DATASET ENTRIES Block Start

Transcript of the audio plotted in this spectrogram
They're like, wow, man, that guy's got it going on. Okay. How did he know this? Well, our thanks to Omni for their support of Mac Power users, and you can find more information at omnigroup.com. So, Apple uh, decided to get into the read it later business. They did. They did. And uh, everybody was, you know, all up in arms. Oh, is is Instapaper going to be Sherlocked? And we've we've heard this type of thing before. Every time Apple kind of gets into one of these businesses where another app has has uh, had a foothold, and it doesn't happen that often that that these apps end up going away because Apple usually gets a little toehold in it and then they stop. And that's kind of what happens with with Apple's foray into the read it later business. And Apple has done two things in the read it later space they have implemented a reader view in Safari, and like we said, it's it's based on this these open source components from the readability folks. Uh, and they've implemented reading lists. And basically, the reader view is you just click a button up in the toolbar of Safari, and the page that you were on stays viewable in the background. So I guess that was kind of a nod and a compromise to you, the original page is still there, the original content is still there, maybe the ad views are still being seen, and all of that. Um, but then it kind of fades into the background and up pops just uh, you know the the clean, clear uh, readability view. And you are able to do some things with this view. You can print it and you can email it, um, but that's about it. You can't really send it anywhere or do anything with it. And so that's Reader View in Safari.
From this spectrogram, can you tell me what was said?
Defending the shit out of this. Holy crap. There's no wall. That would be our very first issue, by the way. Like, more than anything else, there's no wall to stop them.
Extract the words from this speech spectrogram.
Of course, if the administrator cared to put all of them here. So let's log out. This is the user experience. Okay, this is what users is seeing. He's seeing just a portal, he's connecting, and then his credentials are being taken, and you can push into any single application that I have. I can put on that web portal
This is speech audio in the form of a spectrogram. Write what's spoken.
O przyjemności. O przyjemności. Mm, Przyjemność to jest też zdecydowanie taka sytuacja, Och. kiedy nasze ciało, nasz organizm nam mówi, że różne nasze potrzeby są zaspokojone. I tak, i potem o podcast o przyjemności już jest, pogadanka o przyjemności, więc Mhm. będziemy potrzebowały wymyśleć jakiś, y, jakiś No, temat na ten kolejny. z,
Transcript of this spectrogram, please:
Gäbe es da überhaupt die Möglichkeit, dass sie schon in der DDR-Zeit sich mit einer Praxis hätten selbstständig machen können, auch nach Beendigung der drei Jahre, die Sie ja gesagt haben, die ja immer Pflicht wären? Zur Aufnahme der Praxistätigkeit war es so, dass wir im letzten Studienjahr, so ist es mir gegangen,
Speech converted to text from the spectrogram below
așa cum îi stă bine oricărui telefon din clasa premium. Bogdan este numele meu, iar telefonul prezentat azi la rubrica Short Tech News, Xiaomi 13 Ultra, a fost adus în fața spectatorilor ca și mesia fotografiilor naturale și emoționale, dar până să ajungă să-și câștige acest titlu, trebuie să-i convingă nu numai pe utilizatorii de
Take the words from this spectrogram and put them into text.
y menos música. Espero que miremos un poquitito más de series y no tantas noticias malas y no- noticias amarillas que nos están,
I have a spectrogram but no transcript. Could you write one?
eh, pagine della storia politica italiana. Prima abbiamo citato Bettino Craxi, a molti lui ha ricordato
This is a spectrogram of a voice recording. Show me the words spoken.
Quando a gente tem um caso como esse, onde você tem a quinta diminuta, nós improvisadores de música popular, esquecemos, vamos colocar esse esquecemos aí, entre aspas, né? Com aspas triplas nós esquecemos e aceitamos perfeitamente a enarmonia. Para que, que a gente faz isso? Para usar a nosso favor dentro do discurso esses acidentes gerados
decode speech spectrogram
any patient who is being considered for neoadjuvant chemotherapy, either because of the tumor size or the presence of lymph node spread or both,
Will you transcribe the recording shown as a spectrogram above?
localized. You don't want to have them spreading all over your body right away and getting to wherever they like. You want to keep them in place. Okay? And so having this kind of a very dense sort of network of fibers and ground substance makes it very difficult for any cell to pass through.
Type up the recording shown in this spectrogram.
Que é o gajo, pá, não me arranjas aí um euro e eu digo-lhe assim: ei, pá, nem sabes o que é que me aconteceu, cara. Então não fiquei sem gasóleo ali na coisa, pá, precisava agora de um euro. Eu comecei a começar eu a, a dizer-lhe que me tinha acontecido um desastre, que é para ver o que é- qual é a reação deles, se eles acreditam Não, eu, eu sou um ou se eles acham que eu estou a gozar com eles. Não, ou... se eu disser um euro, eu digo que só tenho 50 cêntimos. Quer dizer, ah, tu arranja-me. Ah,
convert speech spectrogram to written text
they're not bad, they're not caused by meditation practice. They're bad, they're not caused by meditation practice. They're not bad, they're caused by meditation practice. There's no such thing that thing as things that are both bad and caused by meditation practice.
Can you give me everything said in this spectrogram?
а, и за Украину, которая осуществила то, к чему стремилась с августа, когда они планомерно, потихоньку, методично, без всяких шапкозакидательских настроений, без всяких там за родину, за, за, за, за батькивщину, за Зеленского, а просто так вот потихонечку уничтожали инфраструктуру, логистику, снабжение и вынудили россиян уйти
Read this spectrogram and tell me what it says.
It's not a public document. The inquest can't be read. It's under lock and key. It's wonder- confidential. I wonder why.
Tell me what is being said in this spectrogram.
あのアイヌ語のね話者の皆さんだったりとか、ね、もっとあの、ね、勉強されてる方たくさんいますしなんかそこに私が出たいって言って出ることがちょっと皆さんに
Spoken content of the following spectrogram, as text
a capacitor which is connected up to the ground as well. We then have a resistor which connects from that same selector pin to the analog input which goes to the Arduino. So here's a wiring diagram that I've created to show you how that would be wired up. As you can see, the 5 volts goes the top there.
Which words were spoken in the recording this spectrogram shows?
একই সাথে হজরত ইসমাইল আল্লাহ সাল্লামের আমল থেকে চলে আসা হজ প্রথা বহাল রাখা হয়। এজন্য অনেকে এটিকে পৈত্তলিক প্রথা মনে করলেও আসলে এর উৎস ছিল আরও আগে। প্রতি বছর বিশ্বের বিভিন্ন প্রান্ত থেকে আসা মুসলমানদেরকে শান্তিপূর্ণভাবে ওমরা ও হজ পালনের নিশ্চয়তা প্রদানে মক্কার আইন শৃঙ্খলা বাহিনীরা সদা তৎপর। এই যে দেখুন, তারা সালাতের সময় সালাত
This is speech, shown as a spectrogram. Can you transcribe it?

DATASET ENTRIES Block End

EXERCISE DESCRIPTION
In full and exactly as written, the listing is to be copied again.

TASK RESPONSE
Transcript of the audio plotted in this spectrogram
They're like, wow, man, that guy's got it going on. Okay. How did he know this? Well, our thanks to Omni for their support of Mac Power users, and you can find more information at omnigroup.com. So, Apple uh, decided to get into the read it later business. They did. They did. And uh, everybody was, you know, all up in arms. Oh, is is Instapaper going to be Sherlocked? And we've we've heard this type of thing before. Every time Apple kind of gets into one of these businesses where another app has has uh, had a foothold, and it doesn't happen that often that that these apps end up going away because Apple usually gets a little toehold in it and then they stop. And that's kind of what happens with with Apple's foray into the read it later business. And Apple has done two things in the read it later space they have implemented a reader view in Safari, and like we said, it's it's based on this these open source components from the readability folks. Uh, and they've implemented reading lists. And basically, the reader view is you just click a button up in the toolbar of Safari, and the page that you were on stays viewable in the background. So I guess that was kind of a nod and a compromise to you, the original page is still there, the original content is still there, maybe the ad views are still being seen, and all of that. Um, but then it kind of fades into the background and up pops just uh, you know the the clean, clear uh, readability view. And you are able to do some things with this view. You can print it and you can email it, um, but that's about it. You can't really send it anywhere or do anything with it. And so that's Reader View in Safari.
From this spectrogram, can you tell me what was said?
Defending the shit out of this. Holy crap. There's no wall. That would be our very first issue, by the way. Like, more than anything else, there's no wall to stop them.
Extract the words from this speech spectrogram.
Of course, if the administrator cared to put all of them here. So let's log out. This is the user experience. Okay, this is what users is seeing. He's seeing just a portal, he's connecting, and then his credentials are being taken, and you can push into any single application that I have. I can put on that web portal
This is speech audio in the form of a spectrogram. Write what's spoken.
O przyjemności. O przyjemności. Mm, Przyjemność to jest też zdecydowanie taka sytuacja, Och. kiedy nasze ciało, nasz organizm nam mówi, że różne nasze potrzeby są zaspokojone. I tak, i potem o podcast o przyjemności już jest, pogadanka o przyjemności, więc Mhm. będziemy potrzebowały wymyśleć jakiś, y, jakiś No, temat na ten kolejny. z,
Transcript of this spectrogram, please:
Gäbe es da überhaupt die Möglichkeit, dass sie schon in der DDR-Zeit sich mit einer Praxis hätten selbstständig machen können, auch nach Beendigung der drei Jahre, die Sie ja gesagt haben, die ja immer Pflicht wären? Zur Aufnahme der Praxistätigkeit war es so, dass wir im letzten Studienjahr, so ist es mir gegangen,
Speech converted to text from the spectrogram below
așa cum îi stă bine oricărui telefon din clasa premium. Bogdan este numele meu, iar telefonul prezentat azi la rubrica Short Tech News, Xiaomi 13 Ultra, a fost adus în fața spectatorilor ca și mesia fotografiilor naturale și emoționale, dar până să ajungă să-și câștige acest titlu, trebuie să-i convingă nu numai pe utilizatorii de
Take the words from this spectrogram and put them into text.
y menos música. Espero que miremos un poquitito más de series y no tantas noticias malas y no- noticias amarillas que nos están,
I have a spectrogram but no transcript. Could you write one?
eh, pagine della storia politica italiana. Prima abbiamo citato Bettino Craxi, a molti lui ha ricordato
This is a spectrogram of a voice recording. Show me the words spoken.
Quando a gente tem um caso como esse, onde você tem a quinta diminuta, nós improvisadores de música popular, esquecemos, vamos colocar esse esquecemos aí, entre aspas, né? Com aspas triplas nós esquecemos e aceitamos perfeitamente a enarmonia. Para que, que a gente faz isso? Para usar a nosso favor dentro do discurso esses acidentes gerados
decode speech spectrogram
any patient who is being considered for neoadjuvant chemotherapy, either because of the tumor size or the presence of lymph node spread or both,
Will you transcribe the recording shown as a spectrogram above?
localized. You don't want to have them spreading all over your body right away and getting to wherever they like. You want to keep them in place. Okay? And so having this kind of a very dense sort of network of fibers and ground substance makes it very difficult for any cell to pass through.
Type up the recording shown in this spectrogram.
Que é o gajo, pá, não me arranjas aí um euro e eu digo-lhe assim: ei, pá, nem sabes o que é que me aconteceu, cara. Então não fiquei sem gasóleo ali na coisa, pá, precisava agora de um euro. Eu comecei a começar eu a, a dizer-lhe que me tinha acontecido um desastre, que é para ver o que é- qual é a reação deles, se eles acreditam Não, eu, eu sou um ou se eles acham que eu estou a gozar com eles. Não, ou... se eu disser um euro, eu digo que só tenho 50 cêntimos. Quer dizer, ah, tu arranja-me. Ah,
convert speech spectrogram to written text
they're not bad, they're not caused by meditation practice. They're bad, they're not caused by meditation practice. They're not bad, they're caused by meditation practice. There's no such thing that thing as things that are both bad and caused by meditation practice.
Can you give me everything said in this spectrogram?
а, и за Украину, которая осуществила то, к чему стремилась с августа, когда они планомерно, потихоньку, методично, без всяких шапкозакидательских настроений, без всяких там за родину, за, за, за, за батькивщину, за Зеленского, а просто так вот потихонечку уничтожали инфраструктуру, логистику, снабжение и вынудили россиян уйти
Read this spectrogram and tell me what it says.
It's not a public document. The inquest can't be read. It's under lock and key. It's wonder- confidential. I wonder why.
Tell me what is being said in this spectrogram.
あのアイヌ語のね話者の皆さんだったりとか、ね、もっとあの、ね、勉強されてる方たくさんいますしなんかそこに私が出たいって言って出ることがちょっと皆さんに
Spoken content of the following spectrogram, as text
a capacitor which is connected up to the ground as well. We then have a resistor which connects from that same selector pin to the analog input which goes to the Arduino. So here's a wiring diagram that I've created to show you how that would be wired up. As you can see, the 5 volts goes the top there.
Which words were spoken in the recording this spectrogram shows?
একই সাথে হজরত ইসমাইল আল্লাহ সাল্লামের আমল থেকে চলে আসা হজ প্রথা বহাল রাখা হয়। এজন্য অনেকে এটিকে পৈত্তলিক প্রথা মনে করলেও আসলে এর উৎস ছিল আরও আগে। প্রতি বছর বিশ্বের বিভিন্ন প্রান্ত থেকে আসা মুসলমানদেরকে শান্তিপূর্ণভাবে ওমরা ও হজ পালনের নিশ্চয়তা প্রদানে মক্কার আইন শৃঙ্খলা বাহিনীরা সদা তৎপর। এই যে দেখুন, তারা সালাতের সময় সালাত
This is speech, shown as a spectrogram. Can you transcribe it?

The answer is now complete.